…and you need to ensure that you get your work done promptly
You have high expectations of your associate…and that’s good…but you should also hold yourself to the same standard. I know you’re busy on 5 different pitches and 2 deals but the associate on pitch number 4 that doesn’t get to check your work until 2am because that’s when you “get to it” is going to be rightfully pissed at you…and that’s not helpful for your effective working relationship.
Get your work done promptly for them. Eat dinner at your desk if you need to, stop the face time and skip the gym session so that they can get an early night and they’ll appreciate it and is probably more likely to listen to you the next time you want to have input into your workload.
Ultimately you need to do what your associate tells you to do
What you want is input into what you are given but ultimately you need to do what your associate tells you to do. That’s the way the hierarchy works. You can make your case but if you’re told to do it and you don’t then it’s going to be you that’s hung out to dry.
The hierarchy sucks right? Well not entirely. If something goes wrong (and it inevitably does) its never going to be your ass on the line. It’s always the associates fault. If the analysis was wrong the associate should have picked it up and if the book you put together is sub-par it is their bonus that is getting affected.
So how do you create an effective working relationship with your associate?
In the end it all comes down to communication.
You need to be able to communicate effectively to your associate what you’re happy about and what you’re not. When you’re likely to get them tasks and when you are running behind. When you have been slammed on other tasks and theirs do not take priority at this moment.
It helps if you realise that they are in the trenches with you. It helps if you build a friendship with your associate because it means that they look out for you and you can have hard conversations with them if you need to.
How to have a hard conversation with your associate
Look sometimes you just need to pull your associate into a room and tell them that their work ethic sucks and that it is making your life miserable.
Sometimes it just happens. Sometimes your associate is slammed on a million different things or has stuff going on in their life which means that they totally forget about you and then you get screwed.
So how do you do this?
Well firstly don’t make a big deal about it. Don’t bitch to the other analysts or associates or go to HR. Do the following steps. I had to do this twice in my time in Investment Banking and both times the outcomes were really good:

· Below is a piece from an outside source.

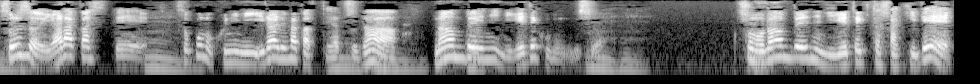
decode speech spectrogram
それぞれやらかして、そこの国にいられなかったやつが、南米に逃げてくるんですよ。その南米に逃げてきた先で、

- Call them into a meeting room – this conversation shouldn’t happen in public
- Let them know that you are over-worked and would appreciate sharing some of the work
- Outline what else you have on other than the deal
- Talk about the hours you’ve worked and how you’re finding it difficult to cope
- ASK whether you can re-allocate some of the work
Honestly you can’t pull this too often and you can be unreasonable about it. If your associate is working until 11 and you’re there until 12.30 every night…well that’s not a reason to complain…that’s just the way Investment Banking works but if it is extreme (and if you work as an analyst you’ll get a feeling for what that means) then you need to say it.
Associates are human too. They don’t want to be screwing you. If you have a conversation the way I described above they will often step up and help you out. One of my associates did all my work on a deal for a week because I needed to be with family. That’s what an effective relationship with your associate gets you.
An effective and friendly working relationship with your associate can make all the difference to your time in Investment Banking. Nurturing this relationship is essential to your well being so don’t skip this step!